"With cats, too, it's very similar. You can strike a compromise with your cat. If your cat wants to be close to you, you can put a nice comfy place right next to the computer and then reinforce them with some treats for laying down in the place where you want them to lay and not in the place where you don't want them to lay — which is right on your keyboard with their rear end up against the screen camera. But again, you also have to exercise your cat, make sure that your cat has plenty of playtime. Some cats enjoy puzzle toys. So for young cats, you can set them up with the puzzle toy or throw out some birdseed in front of their window seat and they can watch all the birds come — what I think of as cat theater."
On being consistent with your pets:
"I think a critical piece is making sure that you're consistent with the pets, because if you're going to pet the dog sometimes when they interrupt in a meeting and bark and not other times, they're getting a mixed message. And same with the cat. If it's OK and cute to lay on the keyboard sometimes, but not other times, they really don't know what to expect from us... Predictability is everything for them. And when we change all the rules, like with COVID, it can make them very uneasy and very confused."
On pets acquired in the pandemic and whether she's seeing a lot of rescuers' or buyers' regret:

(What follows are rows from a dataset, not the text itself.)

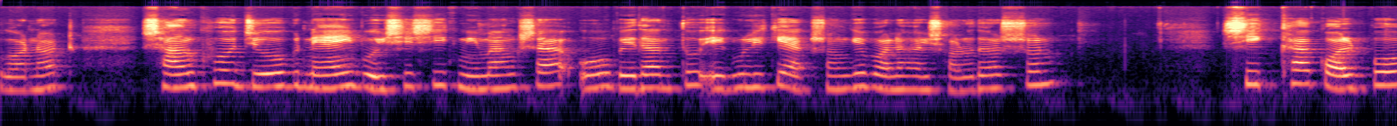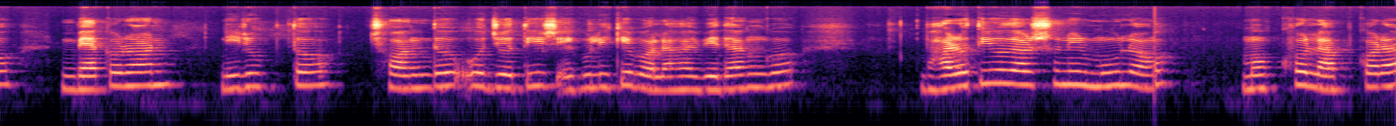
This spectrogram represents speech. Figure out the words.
গণট সাংখ্য, যোগ, ন্যায়, বৈশেষিক, মীমাংসা ও বেদান্ত। এগুলিকে একসঙ্গে বলা হয় স্বরদর্শন। শিক্ষা, কল্প, ব্যাকরণ, নিরুক্ত, ছন্দ ও জ্যোতিষ এগুলিকে বলা হয় বেদাঙ্গ। ভারতীয় দর্শনের মূল অঙ্গ মোক্ষ লাভ করা।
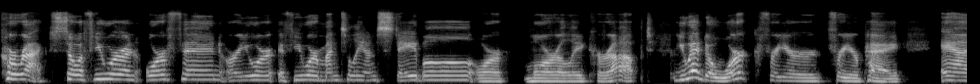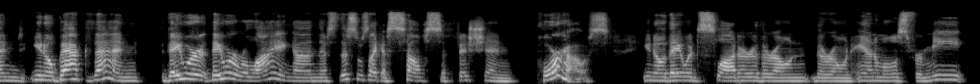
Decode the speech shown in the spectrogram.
Correct. So if you were an orphan or you were if you were mentally unstable or morally corrupt, you had to work for your for your pay. And you know, back then they were they were relying on this. This was like a self-sufficient poorhouse. You know, they would slaughter their own their own animals for meat,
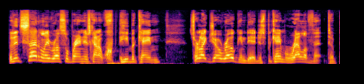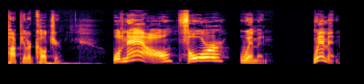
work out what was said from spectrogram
But then suddenly Russell Brand just kind of, he became sort of like Joe Rogan did, just became relevant to popular culture. Well, now four women, women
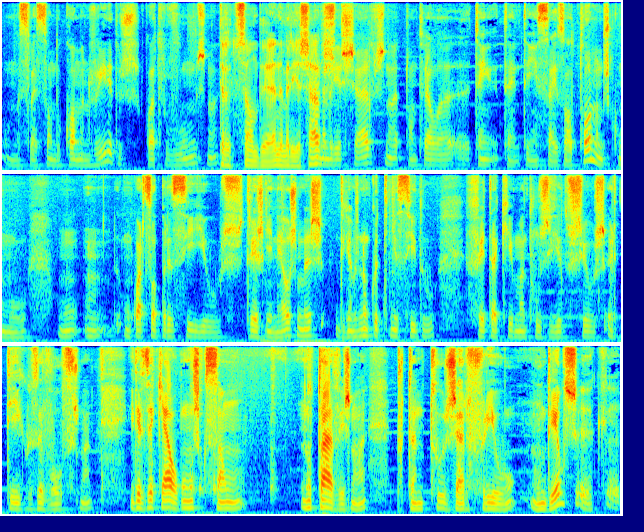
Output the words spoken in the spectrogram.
uma seleção do Common Reader, dos quatro volumes. É? Tradução de Ana Maria Chaves. Ana Maria Chaves, não é? Pronto, ela eh, tem, tem, tem ensaios autónomos, como um, um, um, quarto só para si e os três guinéus, mas, digamos, nunca tinha sido feita aqui uma antologia dos seus artigos avulsos. Não é? E devo dizer que há alguns que são notáveis, não é? Portanto, já referiu um deles, eh, que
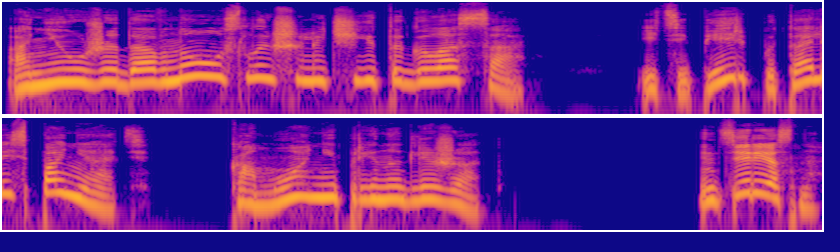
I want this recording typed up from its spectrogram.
Они уже давно услышали чьи-то голоса и теперь пытались понять, кому они принадлежат. «Интересно,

"This is one of the problems that isn't quite a problem yet, that's going to be a problem when people go back into the world — dogs and cats that have never spent more than five minutes alone. What's going to happen when their people suddenly go back to work full time? ... Since the beginning of the pandemic, I've been telling people be sure to go out for a walk without your dog. Be sure to take time away from your cat. ... A dog that spends no time alone is at high risk for developing separation anxiety later. ... They need to develop that independence and stand on their own four feet.
"I would anticipate what I'm going to see next is a spike of problems when dogs that were insufficiently socialized during the pandemic are going out in the world and reaching social maturity. On the other hand, I anticipate seeing some really good stuff, too. There's nothing like spending a lot of time with an animal to really get an understanding of what their life is like on a daily basis, what the rhythm of their days are like. ... It's a rare opportunity to get to see what our pets do 24 hours a day and what choices they make. Another good thing is I think we're going to come out of this with all of us having a much deeper understanding of the importance of social connection and mental stimulation for our pets."
This segment aired on November 18, 2020.